This is a question I received from a reader.
Hi Dr. E,
I'm a PT currently pursuing my MTC through St. Augustine, working with two clinicians who have had their MTC for 10 years. In regards to management of individuals with low back pain (lets say for this discussion non specific mechanical low back pain) our basic premise is identifying asymmetric ilium and sacrum positions and telling the patient "you are out of alignment" as well as identifying specific positional faults throughout the spine (your L3 is rotated right on L4). Prior to attending the MTC coursework I was under the assumption this is what the Paris system is all about, however having attended the majority of the classes I've realized they don;t spend much time on this concept.
My question to you is this, when do you think it is valuable to assess and treat static positional asymmetries in the pelvis? What is your general assessment approach and what do you tell the patient following your evaluation when working with someone with nonspecific lower back pain.(I know that's a vague question) I do not follow in my coworkers footsteps in identifying rotations and pelvic malalignments because I am aware of their poor validity and reliability, and I certainly don't like expressing these concepts to my patients because of the psychological influence they may have on the patient.
Love the blog.
There are countless posts and articles about PTs and EBP. Any clinician who keeps up with the research should struggle with this. I try to promote the science of PT as far as it will take me, for manipulation, core strengthening when needed, repeated motion exams for spinal conditions, etc. I also try to promote the art of PT as well. Assessment and techniques that I know will help patients. We do stress in our programs here in Buffalo, NY, all 3 of which have a FAAOMPT teaching in them, that the lack of evidence, does not mean a lack of efficacy.
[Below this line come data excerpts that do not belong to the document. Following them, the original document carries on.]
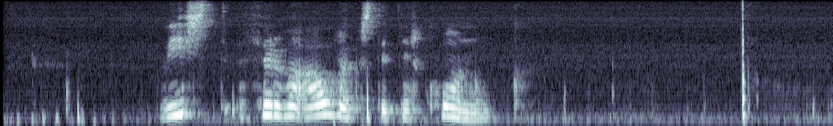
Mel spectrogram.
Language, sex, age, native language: Icelandic, female, 40-49, Icelandic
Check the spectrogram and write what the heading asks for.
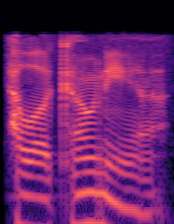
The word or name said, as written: heliconia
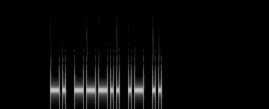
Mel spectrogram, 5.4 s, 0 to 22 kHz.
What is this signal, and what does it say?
Morse code, heard as a keyed tone, about 20 wpm, 700 Hz. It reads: N8AI
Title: Easy Call Signs - 20wpm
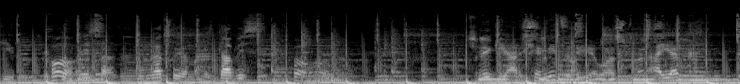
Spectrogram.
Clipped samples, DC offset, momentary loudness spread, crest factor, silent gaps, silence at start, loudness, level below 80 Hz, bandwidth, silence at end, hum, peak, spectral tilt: under 0.1%; under 0.1%; 7 LU; 16 dB; none; 0 s; -22 LUFS; -22 dBFS; 11 kHz; 0 s; none; -4 dBFS; -6.5 dB/octave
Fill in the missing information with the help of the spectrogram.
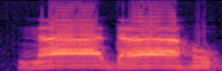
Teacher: نون پر زبر ہے اور اس کے بعد الف ہے، تو یہ کون سا الف ہے؟ الف مدہ. اور دال پر کھڑی زبر ہے، تو دونوں ایک ہی جیسے کھینچ کر پڑھے جائیں گے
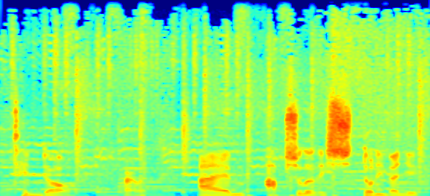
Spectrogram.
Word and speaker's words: Tyn Dwr: time we've been to tindor that's how you say it tindor apparently i'm absolutely stunning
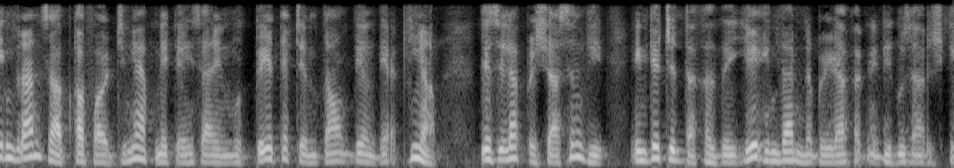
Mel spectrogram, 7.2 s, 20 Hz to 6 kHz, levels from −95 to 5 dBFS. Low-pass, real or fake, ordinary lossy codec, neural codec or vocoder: 5.4 kHz; fake; none; codec, 16 kHz, 1 kbps, FreqCodec, larger model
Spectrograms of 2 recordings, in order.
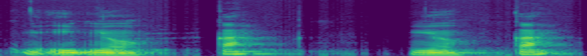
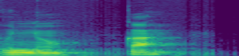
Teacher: You can see that the tone is on the last vowel a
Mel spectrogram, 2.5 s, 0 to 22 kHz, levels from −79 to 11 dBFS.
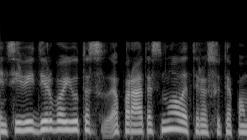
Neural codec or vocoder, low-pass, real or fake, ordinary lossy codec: none; 7.2 kHz; real; AAC, 48 kbps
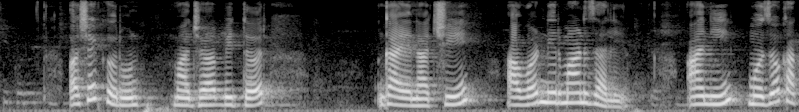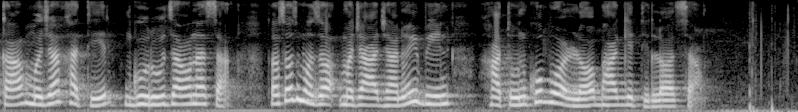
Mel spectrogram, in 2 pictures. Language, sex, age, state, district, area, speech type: Goan Konkani, female, 30-45, Goa, Sanguem, rural, spontaneous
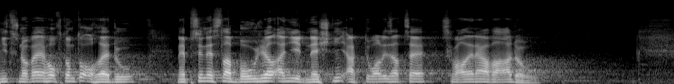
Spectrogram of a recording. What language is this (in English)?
Czech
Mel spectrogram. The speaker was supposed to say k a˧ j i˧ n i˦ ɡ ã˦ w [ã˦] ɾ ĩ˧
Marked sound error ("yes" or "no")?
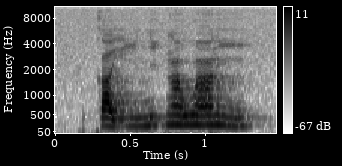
no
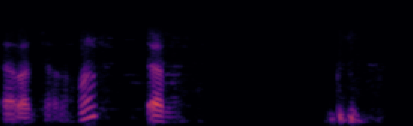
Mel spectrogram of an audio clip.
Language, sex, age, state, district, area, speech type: Gujarati, male, 18-30, Gujarat, Anand, urban, conversation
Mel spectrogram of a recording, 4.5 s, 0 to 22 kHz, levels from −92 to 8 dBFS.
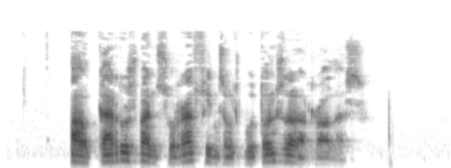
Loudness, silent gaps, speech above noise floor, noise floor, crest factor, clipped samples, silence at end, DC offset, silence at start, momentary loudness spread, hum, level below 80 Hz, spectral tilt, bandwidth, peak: -26 LUFS; none; 56 dB; -82 dBFS; 24 dB; under 0.1%; 0.9 s; under 0.1%; 0.7 s; 11 LU; none; -76 dBFS; -4.5 dB/octave; 11.5 kHz; -4 dBFS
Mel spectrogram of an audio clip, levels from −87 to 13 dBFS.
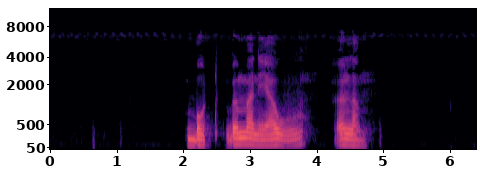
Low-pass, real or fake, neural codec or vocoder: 7.2 kHz; real; none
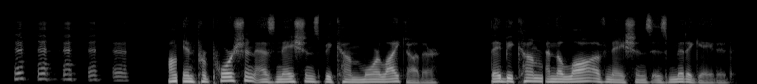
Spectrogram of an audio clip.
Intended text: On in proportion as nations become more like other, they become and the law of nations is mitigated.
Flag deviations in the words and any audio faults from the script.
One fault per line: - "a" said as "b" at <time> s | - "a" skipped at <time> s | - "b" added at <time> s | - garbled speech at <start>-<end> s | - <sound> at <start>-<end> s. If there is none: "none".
- laugh at 0.1-1.3 s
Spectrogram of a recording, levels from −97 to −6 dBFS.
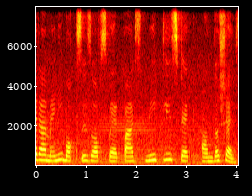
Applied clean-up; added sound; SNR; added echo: none; Water + Wind instrument, woodwind instrument; 17 dB; none.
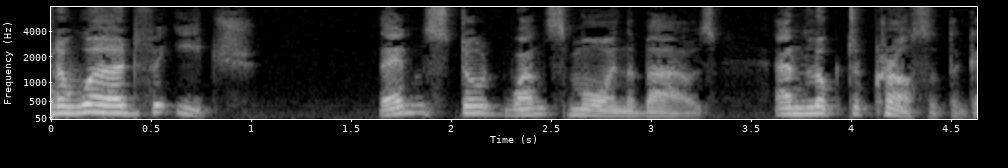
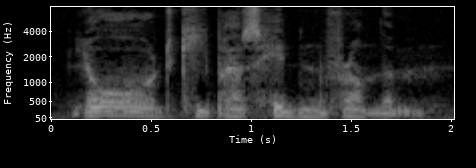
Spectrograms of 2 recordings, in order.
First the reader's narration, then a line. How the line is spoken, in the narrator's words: he whispered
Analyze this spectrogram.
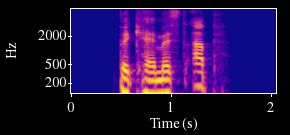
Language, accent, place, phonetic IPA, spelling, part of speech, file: German, Germany, Berlin, [bəˌkɛːməst ˈap], bekämest ab, verb, De-bekämest ab.ogg
- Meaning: second-person singular subjunctive II of abbekommen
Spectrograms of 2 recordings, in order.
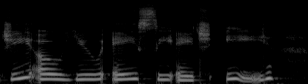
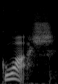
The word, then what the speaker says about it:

I still back up my treatments such as TASTM and STM in general with evidence based on why the tissue dysfunction would occur. I base it on anatomy and physics such as stress/strain curves. No 5 grams of pressure for my patients! I stay away from treatments like MFR, cranio, and visceral manipulation that claim to be the panacea of all conditions!
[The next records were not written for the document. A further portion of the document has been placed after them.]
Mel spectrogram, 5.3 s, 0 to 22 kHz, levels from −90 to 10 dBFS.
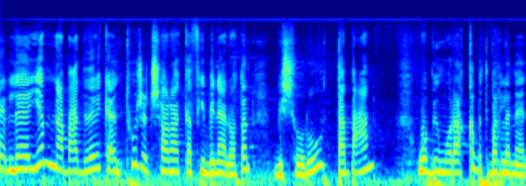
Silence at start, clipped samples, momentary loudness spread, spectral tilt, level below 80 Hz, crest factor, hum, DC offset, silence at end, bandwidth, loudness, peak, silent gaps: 0 s; under 0.1%; 6 LU; -5 dB/octave; -38 dBFS; 12 dB; none; under 0.1%; 0 s; 16 kHz; -29 LUFS; -16 dBFS; none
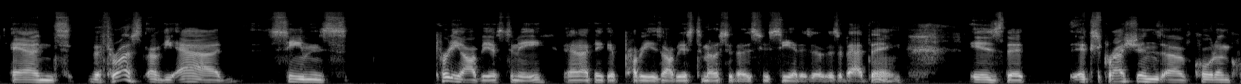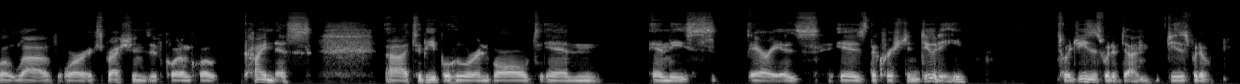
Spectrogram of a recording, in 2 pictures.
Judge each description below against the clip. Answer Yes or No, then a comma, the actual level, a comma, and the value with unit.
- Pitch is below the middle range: Yes, low, 115 Hz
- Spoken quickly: No, average, 160 wpm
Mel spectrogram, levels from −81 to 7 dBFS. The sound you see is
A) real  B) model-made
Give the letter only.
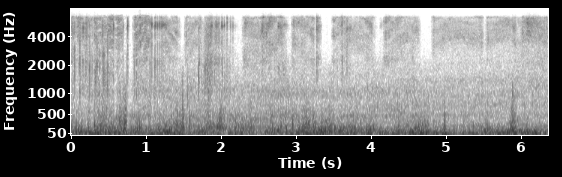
B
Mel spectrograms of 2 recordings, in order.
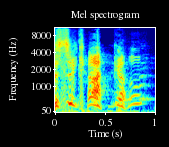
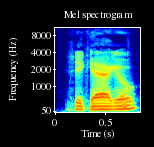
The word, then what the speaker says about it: Chicago: You eat the A a little bit. – Chicago. – Chicago.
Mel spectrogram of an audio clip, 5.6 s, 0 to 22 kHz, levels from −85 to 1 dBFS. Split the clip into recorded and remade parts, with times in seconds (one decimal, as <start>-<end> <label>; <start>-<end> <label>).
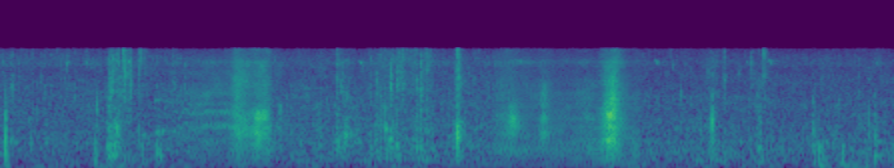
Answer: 0.0-1.2 recorded; 1.2-1.7 remade; 1.7-3.1 recorded; 3.1-4.0 remade; 4.0-5.6 recorded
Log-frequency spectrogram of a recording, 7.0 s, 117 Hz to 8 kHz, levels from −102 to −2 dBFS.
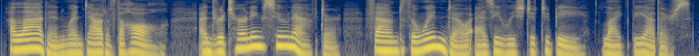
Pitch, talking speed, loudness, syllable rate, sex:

In regard to pelvic assymetries, studies show that iliac crest levels, scapula levels, and leg lengths occur in most asymptomatic individuals. I still look at them on occasion, but not every patient; I tend to place them last on the list, and only if the patient is not responding to my current treatments. It's been a long time since I took MTC courses, going on 12 years, but your colleagues seem to be using the assessments from the S4 pelvic course. The basic tennets of that course is most lumbopelvic hip symptoms come from a lack of movement and positional faults in those areas. I find their palpation based approach easier than the osteopathic approach.
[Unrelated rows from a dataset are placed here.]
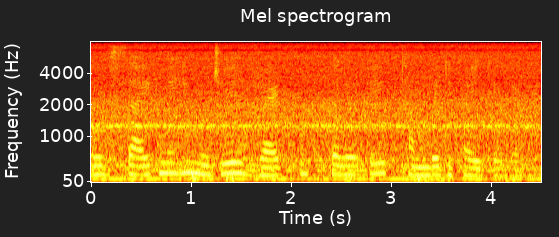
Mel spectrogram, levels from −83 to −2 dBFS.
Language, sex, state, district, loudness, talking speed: Hindi, female, Chhattisgarh, Balrampur, -15 LUFS, 175 wpm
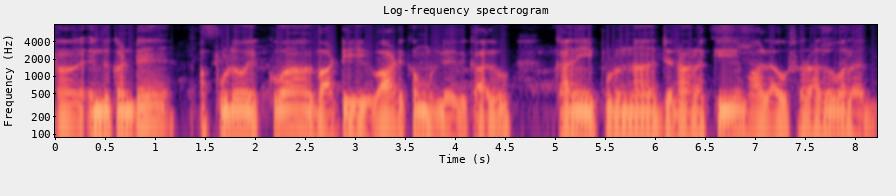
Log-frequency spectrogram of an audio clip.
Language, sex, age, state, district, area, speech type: Telugu, male, 30-45, Telangana, Vikarabad, urban, spontaneous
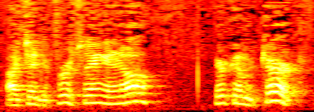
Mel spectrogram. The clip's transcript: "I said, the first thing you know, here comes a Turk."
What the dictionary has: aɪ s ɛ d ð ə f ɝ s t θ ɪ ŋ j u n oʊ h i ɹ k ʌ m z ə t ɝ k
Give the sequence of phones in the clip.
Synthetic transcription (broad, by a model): aɪ s ɛ d ð ə f ɝ s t θ ɪ ŋ j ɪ n oʊ h i ɹ k ʌ m z t ɝ k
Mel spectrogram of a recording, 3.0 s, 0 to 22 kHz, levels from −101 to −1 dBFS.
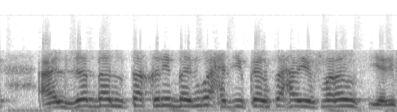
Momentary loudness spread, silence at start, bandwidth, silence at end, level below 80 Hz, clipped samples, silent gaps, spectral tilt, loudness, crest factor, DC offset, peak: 3 LU; 0 s; 5.4 kHz; 0 s; -60 dBFS; under 0.1%; none; -7.5 dB/octave; -32 LUFS; 12 dB; under 0.1%; -18 dBFS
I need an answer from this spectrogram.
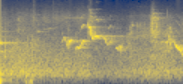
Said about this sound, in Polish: A wiesz, dzisiaj była wilga, a potem dzięcioł, potem jeszcze kawki, różne dźwięki. Wszystko było. Hehe. Takie trochę szydercze jakby. Znowu szpak zaczyna.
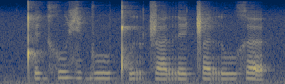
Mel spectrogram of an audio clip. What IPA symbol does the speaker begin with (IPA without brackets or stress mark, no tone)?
ǃʼ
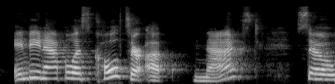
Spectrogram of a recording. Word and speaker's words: Indianapolis: Indianapolis Colts are up next. So we are going to stress the n and then colts because colts just has one syllable.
Regardless of your evaluation technique, what ALL treatments have in common whether it's OMPT, McKenzie, or Osteopathic, is that they all get the patient moving again. The research shows that manipulation, mobilization, and repeated end range loading all work for this area, at least for acute non-specific LBP. Since subscribing to the NOI and EIM approach, I do try and stay away from "thought viruses" such as "out of place" but I do tell the patient that one say may be "a bit" rotated and the manual treatment plus exercises given to them should address it as long as they are compliant. I hope this assists your clinical decision making.